Dechen Dolkar

Basochhu hydropower plant started exporting its surplus power to the Indian Energy Exchanges (IEX) at Nu 10 per unit after a successful bid yesterday. It earned an estimated Nu 14 million  on the first day.

The generation is expected to fall and the tariffs in IEX are likely to drop fast with summer ending and demand decreasing.

The export will continue until May 2024. However, from December 2023 to April 2024, there will be no export from Basochhu as Bhutan will have a deficit and will actually be importing from the IEX.

The exchange operates similarly to a stock market for electricity, with both buyers and sellers.

The Market Clearing Price (MCP) is determined for the day ahead in 15-minute blocks based on prices bid into the market. As a result, tariffs could defer for every 15-minute block based on real-time supply and demand situations in the energy market. There is a market-clearing price cap of INR 10 per unit.
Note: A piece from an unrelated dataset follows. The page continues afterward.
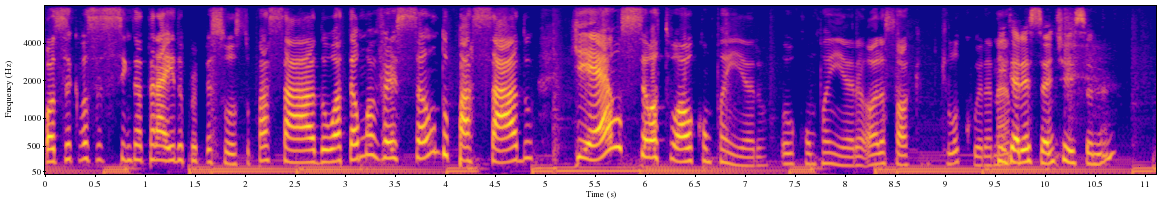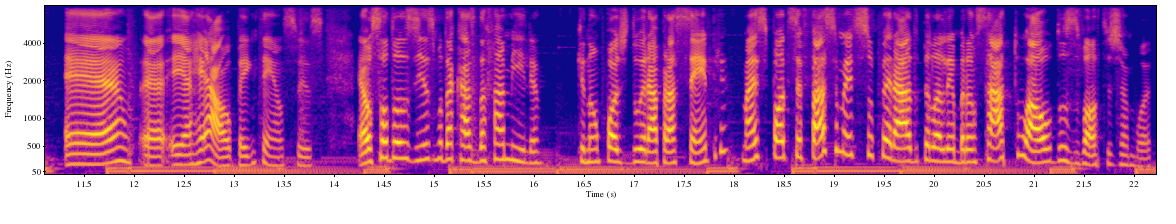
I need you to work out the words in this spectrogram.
Pode ser que você se sinta atraído por pessoas do passado ou até uma versão do passado que é o seu atual companheiro ou companheira. Olha só que, que loucura, né? Interessante isso, né? É, é, é real, bem intenso isso. É o saudosismo da casa da família, que não pode durar para sempre, mas pode ser facilmente superado pela lembrança atual dos votos de amor.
Most of the larger power plants in Bhutan are tied to long-term power purchase agreements (PPAs) and cannot be transacted through the IEX. However, power plants with no long-term PPA commitment such as Basochhu can transact its electricity through the IEX.
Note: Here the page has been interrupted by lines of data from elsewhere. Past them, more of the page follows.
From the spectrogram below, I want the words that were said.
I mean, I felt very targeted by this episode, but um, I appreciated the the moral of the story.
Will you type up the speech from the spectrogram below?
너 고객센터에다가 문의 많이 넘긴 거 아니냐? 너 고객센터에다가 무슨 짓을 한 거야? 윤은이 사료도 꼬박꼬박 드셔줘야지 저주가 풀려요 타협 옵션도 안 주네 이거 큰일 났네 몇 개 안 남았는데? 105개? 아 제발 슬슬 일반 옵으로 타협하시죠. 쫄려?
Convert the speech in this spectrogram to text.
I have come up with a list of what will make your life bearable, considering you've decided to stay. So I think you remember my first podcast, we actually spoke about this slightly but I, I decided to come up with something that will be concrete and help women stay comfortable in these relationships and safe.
Since Bhutan has started purchasing power from the IEX, Bhutan had requested the government of India to allow Basochhu power to be sold into the IEX as a test case for future transactions in the IEX.  Based on this, Bhutan has agreed to come under India’s Deviation Settlement Mechanism starting 2024.

The official from Druk Green Power Corporation (DGPC) said that it is a momentous day for electricity trade between Bhutan and India with another door opening for the sale of Bhutan’s surplus power.

The official from Basochhu hydropower plant said that while the approval to trade Basochhu power on the IEX was received a couple of months ago, it took some time to sort out the required systems and procedures for energy accounting and reconciliations at the Bhutan-India border point for Basochhu power.

The official from the Basochhu hydropower plant said that the losses in the transmission system need to be accounted for upon delivery at the Bhutan-India border.

“When the power plant is generating at full capacity, the delivery at the border point could reach a high of 1.5 million units,” the official said.

However, officials mentioned that the export has started at the end of the summer months and the generation will decrease over the coming months. “The volume of energy to be exported during the remaining part of October and November will depend largely on river inflows at Basochhu.”

The official from DGPC said that the export time is limited, and they are hopeful for additional revenues as long as the IEX-cleared prices remain above the export tariffs.

The officials said that Indian energy markets are ever-evolving and the opportunity to buy from and sell into the IEX is an excellent opportunity for bilateral and regional energy trade.

Bhutan will continue to be a buyer from the IEX during the lean winter months and Bhutan is now a seller in the IEX till Bhutan starts to import power from India.

During the 2023-2024 winter months, the import of energy is expected to reach a maximum of 850 MW with import duration stretching to five months.

“Even with the 118MW Nikachhu project coming online at the end of December 2023 and the 1,020 MW Punatsangchhu-II project coming online during 2024, the gap between domestic demand and generation will widen at the present project demand growth trajectory,” the official said.